Understanding Terms and Differences in Customs and Original Finish Models
Sometimes the terms we use in this hobby are not uniform from site to site or from artist to consumer. So for my site at least, I will attempt to define what I mean by certain terms I may use when describing this hobby.
Artist Resin - These are unique molds created from an artists sculpture and cast in a resinous plastic. They are not mass produced in a factory and the artist still retains ownership rights to the sculpture. Often they are made in very small batches poured individually from one mold. Once that mold breaks down and can produce no more quality models, the run is considered done and if no more molds are made then it is considered a Limited Edition Run.
This resin material is usually a two part mix and different resin types can give you different finish hardness and texture., but in general they are softer and can be damaged more easily than a OF plastic model.
Factory Resin - This is a very heavy polymer sold through Breyer from their Gallery section of fine porcelains and resins.
Cellulose Acetate - This is a non-flammable yet thermoplastic polymer that is used as the basis for many plastics used in molding. It can be heated to a high degree to make it malleable so it can then be forced into a mold through the injection process. Once it has cooled down it becomes quite hard and non-malleable. EX. Breyer and Peter Stone models.
Custom Model - This is the process of creating a totally unique model by repainting and/or re-sculpting either an Artist Resin, OF model, or some sculpture of any material. It is uniquely OOAK or One Of A Kind.
Finish - This one word can lead to more confusion than almost any other in our hobby! It can be used to mean that the work on a model is completed; it can mean the texture or smoothness the surface of a model has; it can mean the type of sealant, varnish or clearcoat that was used as the final layers of a custom paint job. Or it can explain the type of model being described, i.e. Artist Resin, Original Finish Breyer, Hagen-Renaker pottery etc. Usually, at least with most artists in this hobby, it refers to the latter AND the final sealing product used.
In reference to whether it is completed with a soft Matte, more natural appearance, a Pearlescent or semi-glossy almost shiny appearance or a hard, High Gloss, that almost looks like a liquid or like a mirrored appearance. These different looks also imply a texture somewhat, because Matte looks soft but has almost a sandy or rougher feeling. Pearlescent looks almost shiny but softer, almost hazier than glossy and High Gloss looks hard as glass and liquid as water all at the same time.
Mold - This is defined as the method used in creating a model at the factory (Injection Mold) and the shape of the container that creates the model. Molds are made from a sculpture and define what the models shape will be. They can be used several times to produce many uniform figurines. It has nothing to do with color or superficial appearance. Most models come out of the mold, plain white in color. EX. Proud Arabian Mare is a mold.
To add some confusion to this, sometimes at the factory, they will create alternate details for a particular mold. Things like manes or tails; ear-sets or even a neck-set can be interchangeable within one mold so that the models produced from that mold may look a bit different from each other but are still considered one mold. EX. Arabian Mare Justadream (head and tail up variation) and Arabian Mare Make A Wish (head down, tail up variation) and Arabian Mare OT Sara Moniet RS (head and tail down variation) are all one mold with three different variations.

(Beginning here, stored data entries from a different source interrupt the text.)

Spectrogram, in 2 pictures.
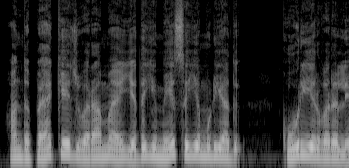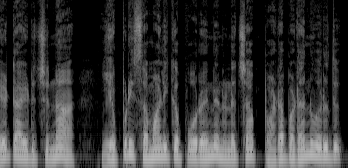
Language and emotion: Tamil, fearful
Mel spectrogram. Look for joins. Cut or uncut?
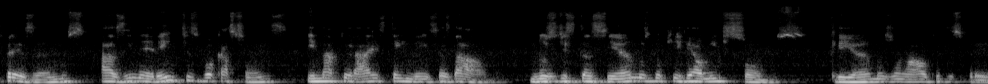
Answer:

Also, sometimes a Master Mold can become damaged at the factory and in repairing it the shape is altered. EX. Sherman Morgan mold. In 1993 the mold was briefly discontinued because of damage to the tail section of the injection mold and was reintroduced in 2000 with a different long flowing tail.
Model - Now take a mold and paint or decoratet the figurine produced from it and all that are painted that same uniform way are known as Models.
Original Finish (OF) - This refers to any model as it comes from the factory. It has not been stripped, prepped, primed or painted in any way since leaving the factory.
Something to keep in mind -
Customized models are not toys, they are pieces of art. As such they should be handled with more care than regular OF models. The finishes we are able to put on these models are different than what they come from the factory with. The positive trade off is we, artists, can put much more detail, color and shading onto the model than they can achieve at the factory. Although I put on several layers of sealant and clearcoats, they should still be handled with loving care. Treat this piece as you would any other work of art, because many, many hours of work, talent and techniques went in to producing this one of a kind piece of art.